Addiction is a crafty, relentless, seemingly unmovable force but put addiction in the ring with God and it’s a joke. Just as my self-will and human power is put to shame in my struggle against addiction, so is addiction annihilated by the power of God. I have no doubt that addiction is one of Satan’s favorite weapons since the disease seems so eerily similar to what I would imagine it’s like to be possessed. Recovery from addiction truly is a spiritual battle.
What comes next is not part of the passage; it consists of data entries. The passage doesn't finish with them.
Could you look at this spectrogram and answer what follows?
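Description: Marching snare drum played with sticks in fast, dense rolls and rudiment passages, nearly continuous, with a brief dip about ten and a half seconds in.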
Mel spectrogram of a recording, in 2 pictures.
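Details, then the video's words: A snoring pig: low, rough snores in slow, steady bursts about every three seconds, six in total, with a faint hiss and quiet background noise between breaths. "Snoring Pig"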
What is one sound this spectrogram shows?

I know now that I cannot regret those years of wandering so hopelessly lost. They are not pleasant to remember, but they have brought so much good to my life that without them God would have been denied so much glory. In fact, I’m quite sure that without such suffering and powerlessness, the arrogant and stubborn guy that was me would never have come to know God. My introduction to God was, in a sense, forced. But the choice between life or death for all Christians is the same. My testimony may be a bit more dramatic due to my more persistent character defects.
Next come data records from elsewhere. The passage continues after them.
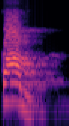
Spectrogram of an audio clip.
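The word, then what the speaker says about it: calm: ये क्लाइन नहीं है। काम इसमें एल साइलेंट जाता है। आगे हम एल का जब पढ़ेंगे तो पता लग जाएगा एल साइलेंट कब रहता है। ये क्या है? काम। काम मतलब का की ध्वनि लंबी आएगी।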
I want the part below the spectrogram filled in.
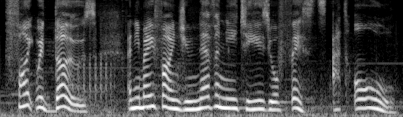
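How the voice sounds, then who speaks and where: A woman's voice: a little high, lively intonation, unhurried. A woman playing a tough, big-hearted female fighter in a video game, casual and encouraging, with long reverb and music behind. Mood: fond, encouraging. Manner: casual, plain-spoken, encouraging.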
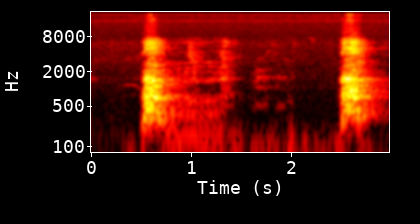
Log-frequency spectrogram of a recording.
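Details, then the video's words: Moscow Watchdog, a guard dog breed, giving two loud deep barks about two seconds apart, with a low trailing rumble between them and no other sounds. "Московская сторожевая собака. Лай собаки."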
My relationship with God has grown for the most part, slowly. I am still at times, resistant and faithless but just as my addiction introduced me to God, so does my continued recovery encourage and require an increasing closeness to God. My recovery program is simple — seeking God, whether I feel like it or not.
My past, as grim as it may be, has become a truly invaluable asset. Now I am responsible to help others find and maintain recovery as I have, and it is our similar experiences that form our bond. It seems every week I have someone new to recovery, unsure of a way out, tell me a story from their recent past that has haunted them and brought their hand to pour another drink or load another syringe. They tell me with hesitation and eyes fearful of judgment of this great shame. When they’re finished they bow their head and have long-since ceased eye contact; I smile and say in complete honesty, “Yeah, I did that too.” Suddenly their burden of shame and uniqueness is washed away. Then I tell them how different things are for me today. To have a miracle performed on or for you is one thing, but to voluntarily play a role in someone else’s miracle- that’s a sublime privilege.
How does an outlaw, a junkie and drunk, a failure in every respect, become an agent of God? How can I, who just years ago was sure beyond a doubt that this world would be better without me, now do God’s bidding? I don’t really have an answer because God works in ways I don’t understand and as we know- he humorously uses the least likely people as His accessories. But that’s the case and I don’t spend too much time questioning it.
Within six months of surrendering to God and working hard at my sobriety, I enrolled again in school and graduated soon after with Latin honors and a college experience I could never have dreamed of having. It’s been over three years since that night I fell to my knees and I haven’t felt hopeless since. My life is not “okay,” it’s extraordinary. That’s not to say that I have millions of dollars, fame, everyone thinks I’m the greatest, and there’s nothing in this world I cannot do. What I mean is that every morning I do my best to turn over my will and be open to God’s, asking Him to work through me, and that’s a prayer He never denies. When I’m awake to the opportunities, they’re at every corner. I used to fall asleep by chugging as much whiskey as I could so that I could pass out for a few hours and repeat the process, but these days I fall asleep knowing I’ve done some work for the Almighty. If that’s not a satisfying day then I just don’t know what is.
I now work with college students in Duluth, MN at a recovery program for men and women who have recently found sobriety and are looking to improve their lives, regain what they lost to addiction, and experience all of the delightfully unexpected blessings that God puts before them.
– Ted Nielsen